# Trajectory of a projectile meets a moving object (2D)

I've looked for quite some time now to find a nice math solution for my cannon firing a projectile at a moving target, taking into account the gravity. I've found a solution for determining the angle at which the cannon should be fired, based on the cannon's position, the target's position and the start velocity. The formula is described here: http://en.wikipedia.org/wiki/Trajectory_of_a_projectile#Angle_.CE.B8_required_to_hit_coordinate_.28x.2Cy.29.

This works perfectly. However, my target is moving, so if I shoot at the target and the projectile takes a few seconds to get to its destination, the target is long gone. The target's x position can be determined from the time. Lets say that: x = 1000 - (10 * t) where t is the time in seconds. The y can be described as: y = t.

The problem is, that t depends on the angle at which the cannon is fired.

Therefor my question is: How can I modify the formula as described in the wiki, so that it takes the moving target into account?

Additionally, I might have been looking at the wrong words here or on Google, but I didn't find any solution describing this exact problem.

As a reply to your comments. I want to fire it now and the target is in range given the speed. I think that are all constraints that are applicable to this problem.

As a reply to the answer, lets take a look at this example:

The cannon is at {0, 0} and isn't moving. The start speed is 100 m/s. The target is at {1000, 0} and is moving with 10 m/s towards the cannon (v = -10 m/s).

What angle should I use to hit the moving target, when I want to fire at t=0 (immediately)?

If I shoot without taking the target's speed into account, I would aim at {1000, 0} and the angle could be calculated using the mentioned formula. But it will miserably miss the target because its moving.
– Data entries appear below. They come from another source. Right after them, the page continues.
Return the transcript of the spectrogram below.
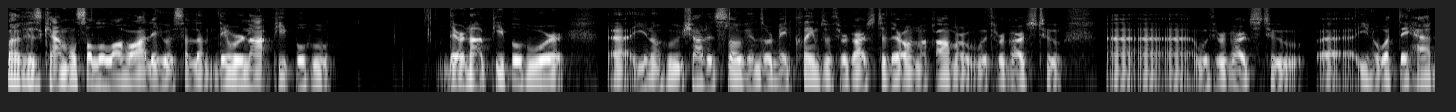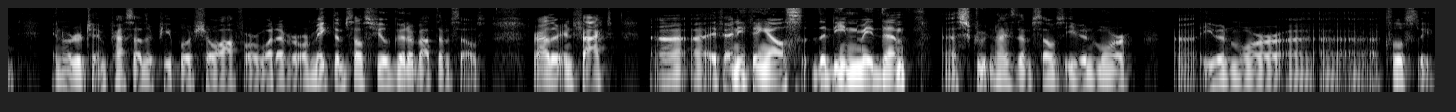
of his camel sallallahu alaihi wasallam. They were not people who they're not people who were, uh, you know, who shouted slogans or made claims with regards to their own maqam or with regards to, uh, uh, uh with regards to, uh, you know, what they had in order to impress other people or show off or whatever or make themselves feel good about themselves. Rather, in fact, uh, if anything else, the Deen made them scrutinize themselves even more, even more closely.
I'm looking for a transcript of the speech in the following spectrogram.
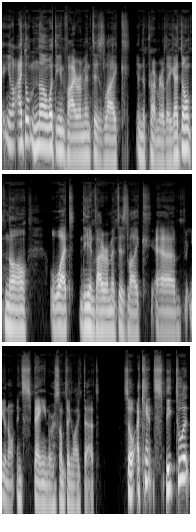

As Beta suggested, I could aim at i.e. {500, 0}, calculate what time it takes for the projectile to arrive at those coords (lets say 5 seconds) and wait until the target is 5 seconds away from {500, 0}, being {550, 0}. But this means that I have to wait 450m or 45 seconds before I can fire my cannon. And I don't want to wait, because the target is killing me in the mean time.

I really hope this gives you enough info to go with. I'd prefer some math solution, but anything that would get me really close to firing "right away" and "right on target" is also much appreciated.

-
"The problem is, that t depends on the angle at which the cannon is fired". This sounds strange. –  Luca Fagioli Apr 17 '11 at 17:33
The problem is underconstrained. When do you want to fire? As soon as possible? When the target is closest? So as to hit when the target is closest? So as to hit the target as hard as possible? So as to make the code as simple as possible? –  Beta Apr 17 '11 at 18:02

I suspect finding a formula will be quite difficult. However the error in the iterative scheme below will go down by roughly a factor of v/V (v the target speed, V the projectile speed) each step.

start by taking the time of flight to be zero

Repeat

calculate the distance to the target (using time of flight)

calculate the time of flight from the distance.

Until two successive times of flight are close enough

-